The excuse for flogging this horse: it ain’t dead yet! Plus, this stuff needed to be pulled together.
When I posted Form 8854 on 13 June 2012 I facetiously hoped for two professionals to come up with diametrically opposed views.
Michael J. Miller soon weighed in with some very useful comments, based on actual off-the-record conversations with IRS. That information seemed to be received with joy, because it was so what people wanted to hear.
Petros followed up with a second thread on the topic on 19 June 2012: Please read this post if your actual expatriation date is before 2004 (Updated)
Some of you have been over there already, but I only recently came across the Phil Hodgen comment (to his own magisterial Why People Expatriate) that describes the core question as
A vexing problem … [that will] … require someone to be a crash-test dummy to test this in the Federal courts.
Hodgen says he might dedicate a separate posting to this in the future.

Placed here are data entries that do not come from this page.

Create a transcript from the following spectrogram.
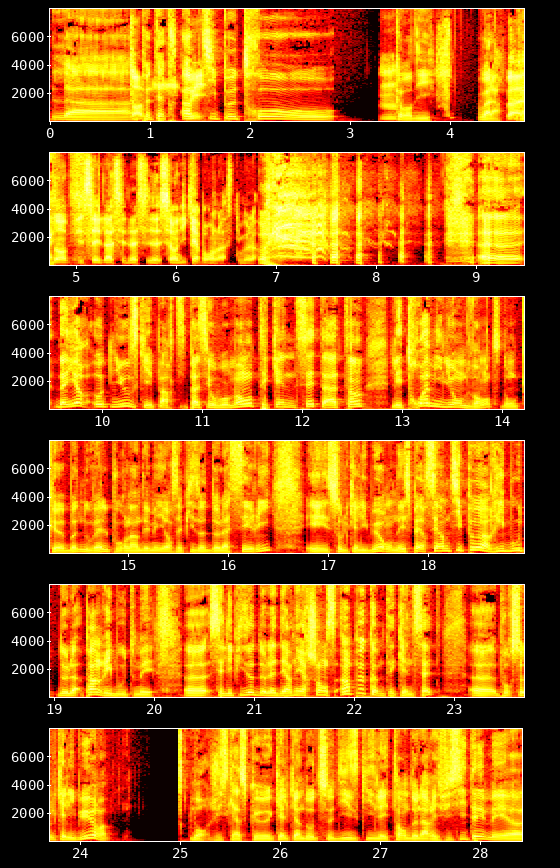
la, peut-être un petit peu trop, mm. comment on dit, voilà. Bah ouais. non, c'est là, c'est là, c'est, handicapant là, à ce niveau-là. Euh, D'ailleurs, autre news qui est parti, passée au moment, Tekken 7 a atteint les 3 millions de ventes, donc euh, bonne nouvelle pour l'un des meilleurs épisodes de la série. Et Soul Calibur, on espère, c'est un petit peu un reboot de la, pas un reboot, mais euh, c'est l'épisode de la dernière chance, un peu comme Tekken 7 euh, pour Soul Calibur. Bon, jusqu'à ce que quelqu'un d'autre se dise qu'il est temps de la ressusciter, mais euh,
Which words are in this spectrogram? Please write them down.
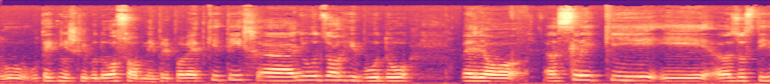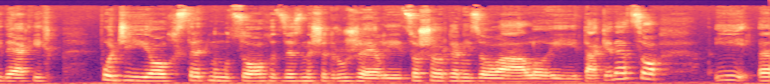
u, u tej knižky budú osobní pripovedky tých e, ľudzoch i budú veľo e, sliky i zo z tých nejakých podžijoch, stretnúcoch, kde sme še druželi, co še organizovalo i také daco. I e,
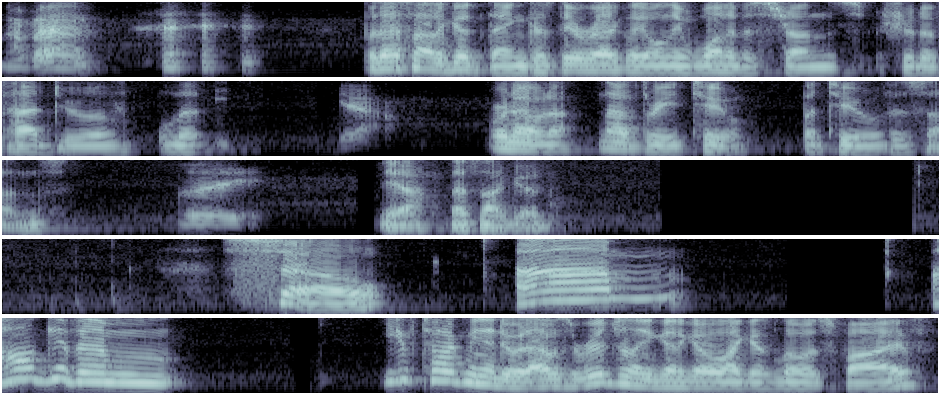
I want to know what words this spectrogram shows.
Not bad. But that's not a good thing because theoretically only one of his sons should have had to have lit. Yeah. Or no, not, not three, two, but two of his sons. Hey. Yeah, that's not good. So, um, I'll give him. You've talked me into it. I was originally going to go like as low as five,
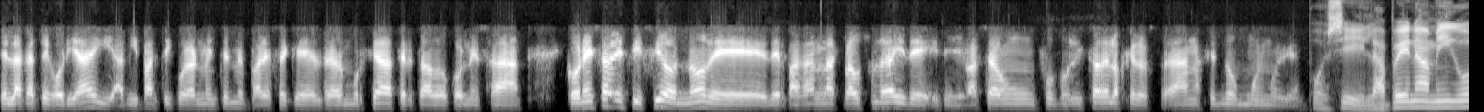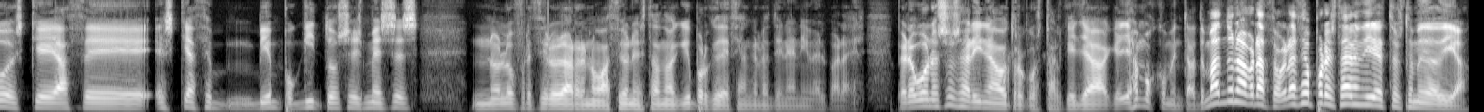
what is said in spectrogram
en la categoría y a mí particularmente me parece que el Real Murcia ha acertado con esa, con esa decisión ¿no? de, de pagar la cláusula y de, de llevarse a un futbolista de los que lo están haciendo muy muy bien. Pues sí, la pena, amigo, es que hace es que hace bien poquito, seis meses, no le ofrecieron la renovación estando aquí porque decían que no tenía nivel para él. Pero bueno, eso es harina de otro costal, que ya, que ya hemos comentado. Te mando un abrazo, gracias por estar en directo este mediodía.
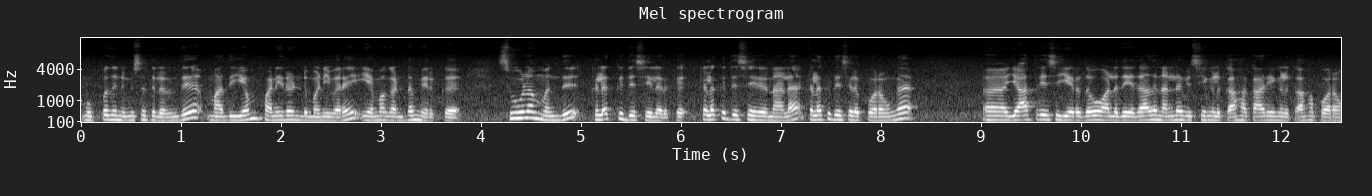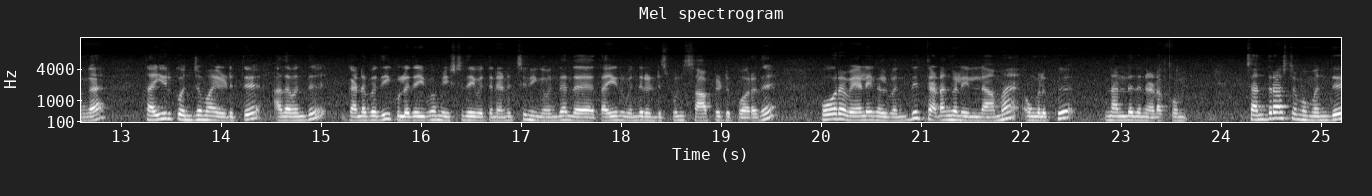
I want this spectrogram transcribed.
முப்பது நிமிஷத்துலேருந்து மதியம் பன்னிரெண்டு மணி வரை யமகண்டம் இருக்குது சூளம் வந்து கிழக்கு திசையில் இருக்குது கிழக்கு திசையினால கிழக்கு திசையில் போகிறவங்க யாத்திரை செய்கிறதோ அல்லது ஏதாவது நல்ல விஷயங்களுக்காக காரியங்களுக்காக போகிறவங்க தயிர் கொஞ்சமாக எடுத்து அதை வந்து கணபதி குலதெய்வம் இஷ்ட தெய்வத்தை நினச்சி நீங்கள் வந்து அந்த தயிர் வந்து ரெண்டு ஸ்பூன் சாப்பிட்டுட்டு போகிறது போகிற வேலைகள் வந்து தடங்கள் இல்லாமல் உங்களுக்கு நல்லது நடக்கும். சந்திராஷ்டமம் வந்து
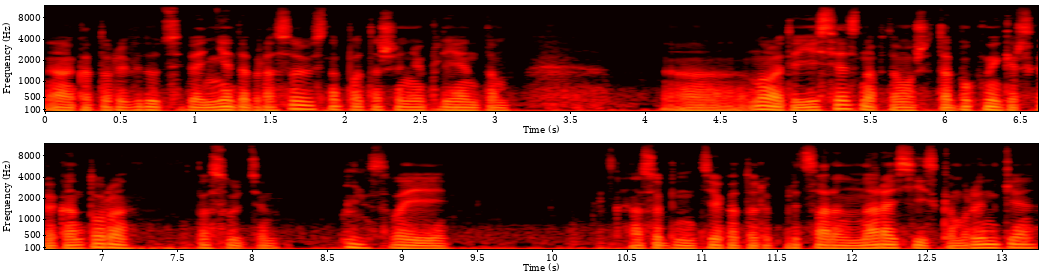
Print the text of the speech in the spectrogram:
а, которые ведут себя недобросовестно по отношению к клиентам. А, ну, это естественно, потому что это букмекерская контора, по сути, своей. Особенно те, которые представлены на российском рынке,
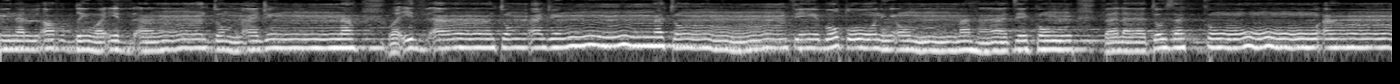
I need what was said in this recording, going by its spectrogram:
من الأرض وإذ أنتم أجنة وإذ أنتم أجنة في بطون أمهاتكم. فلا تزكوا أنفسكم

In the meantime, does anyone feel like pursuing a new career as a crash-test dummy? Without someone steppping up to hit the wall, only perpetual uncertainty for all US persons in the affected class!
Not diametrically opposed exactly, but definitely messier now, definitely more equivocal than univocal.

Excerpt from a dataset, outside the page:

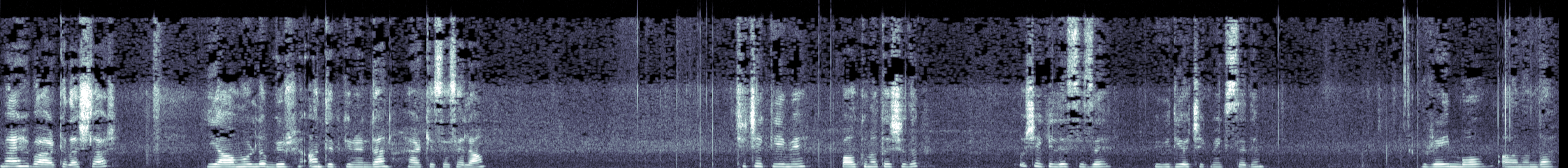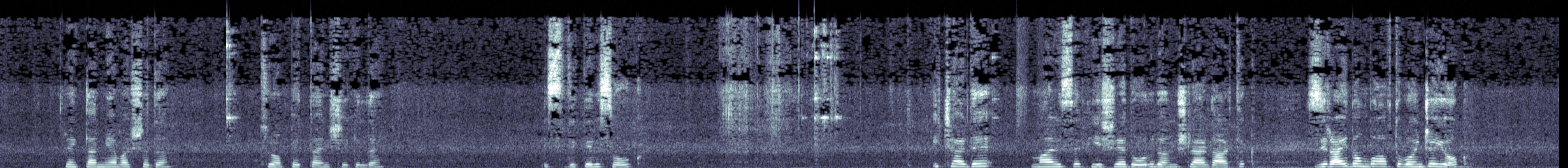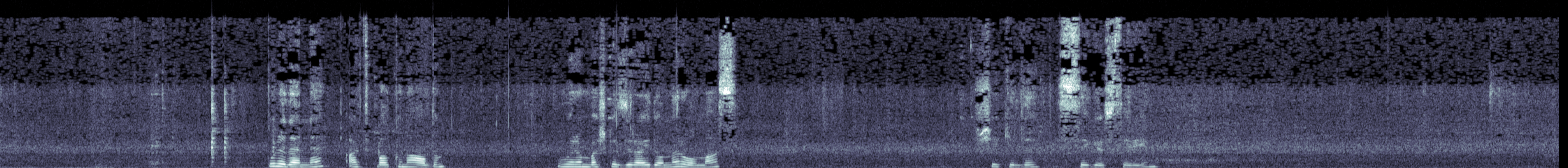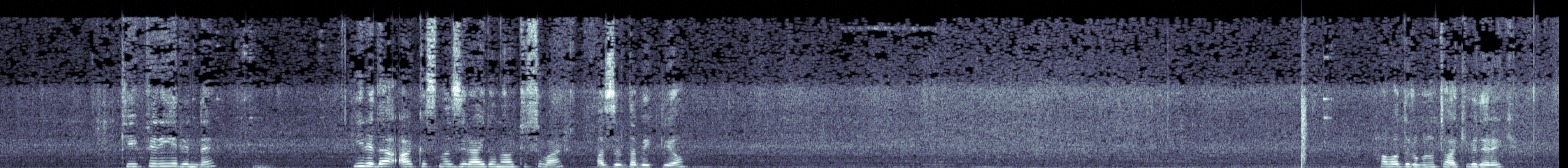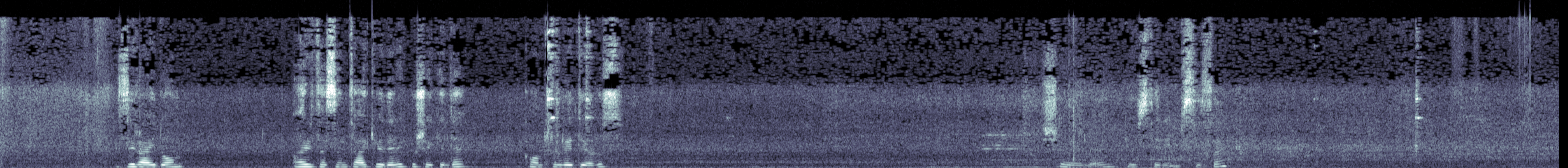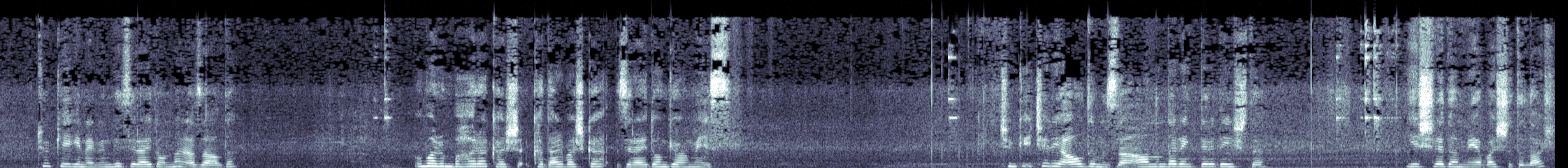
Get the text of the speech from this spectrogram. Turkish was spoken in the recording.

May the dialectic continue to swerve and clatter its way toward the never-settled approximation of what actually is. If a troubling issue seems too neat, and relatively resolved, the result can’t be real.